The Shining was Stephen King’s third book, following Carrie and Salem’s Lot. It appeared in 1977, to positive reviews, and it’s not hard to see why. It’s undoubtedly a classic of the horror genre, but it’s powerful and effective for merging a compelling plot with psychological truth and insight – not always the case with King’s oeuvre – but abundantly so here.
Stephen King acknowledges in the introduction of this beautifully-crafted Folio Society edition that he tried to reach a little higher. It’s a fairly modest introduction, written in 2001, to what is after all a surprisingly literary book; but King nevertheless acknowledges that it was, for him, a crossroads work.
There is a lot of bravery to the book. It’s told mostly from the point-of-view of anti-hero Jack Torrance, a frustrated writer driven by an unappealing combination of guilt and the ever-present threat of alcoholism, which results in a short temper and a marriage under strain. Put bluntly, there’s a fair bit of King in Torrance, and it’s not as easy as most people imagine for a writer to put themselves under the microscope and follow the dark side of their personality to a logical conclusion.
It’s no accident that one of the pivotal scenes in the book is when Jack finds himself in the hotel bar, which is suddenly well-stocked and populated where it was previously empty. The more alcohol he consumes, the more he is persuaded to kill his family. The point is clear and well-made: alcohol opens the route to Torrance’s self-destruction and the outward expression of his demons.
The Shining sees Jack Torrance take a job as a caretaker at the Overlook Hotel whilst it’s off-season, intending to use downtime to write. His wife Wendy and five-year-old son Danny accompany him. Yet the hotel has a dark and macabre past, and Danny, who can see ghosts, witnesses snapshots of its terrifying history. One of the most horrific scenes in the book is when he wanders into one of the hotel’s rooms and finds a female suicide in the bath.
The book becomes ever-more gruesome as it comes to its conclusion, including moments of slashing razor blades and self-mutilation. It isn’t for the faint-hearted. This edition also includes stunning, full-page, full-colour illustrations by Edward Kinsella that have a nightmarish quality. They aren’t quite realistic, but make a visual impact through their use of colour.

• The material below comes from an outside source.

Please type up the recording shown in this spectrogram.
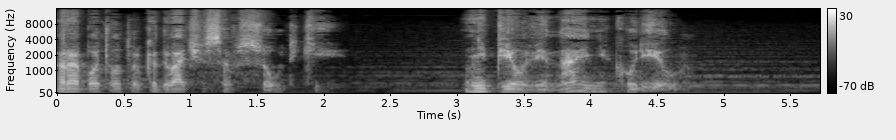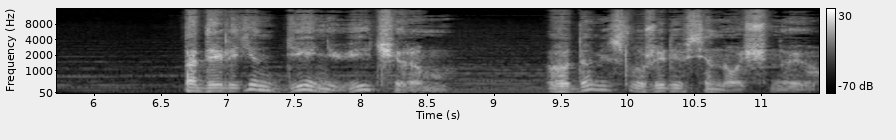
работал только два часа в сутки, не пил вина и не курил. Под Ильин день вечером в доме служили всеночную.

The book is in hardback, and comes in a protective card case.
The Shining has become a horror classic and it’s easy to see why. It captures the imagination and is a compelling read. The story still inspires others to this day: the recent TV series American Horror Story: Hotel owes a clear debt. It’s main weakness is the usual one for King: it is overwritten. There are large chunks of text that don’t add to the story, and at over five hundred pages, it’s not the quickest read. There are also so many points of view that it becomes distracting. In order to split the family up, King at times rotates between the three members of the Torrance family, and that works to convey how fractured they are, but when other characters take over the narration, it becomes too much.
Stylistically, though, this is King at his best, and the quality of the writing is so good most writers would be glad to have called it their own. As a bestseller and classic of the horror genre, The Shining deserves its place amongst the esteemed company of the literary classics and works of historical significance that have already found their way into the Folio Society’s canon. If you’ve never read any King before, it’s a great place to start. Don’t expect it to be too like the Kubrick movie adaptation: aside from the basic premise they are very different works. Whereas the movie is emotionally cold, King’s novel is emotionally raw, leaving it consequently rather more powerful.
Book Publisher: The Folio Society Release Date: 30th June 2016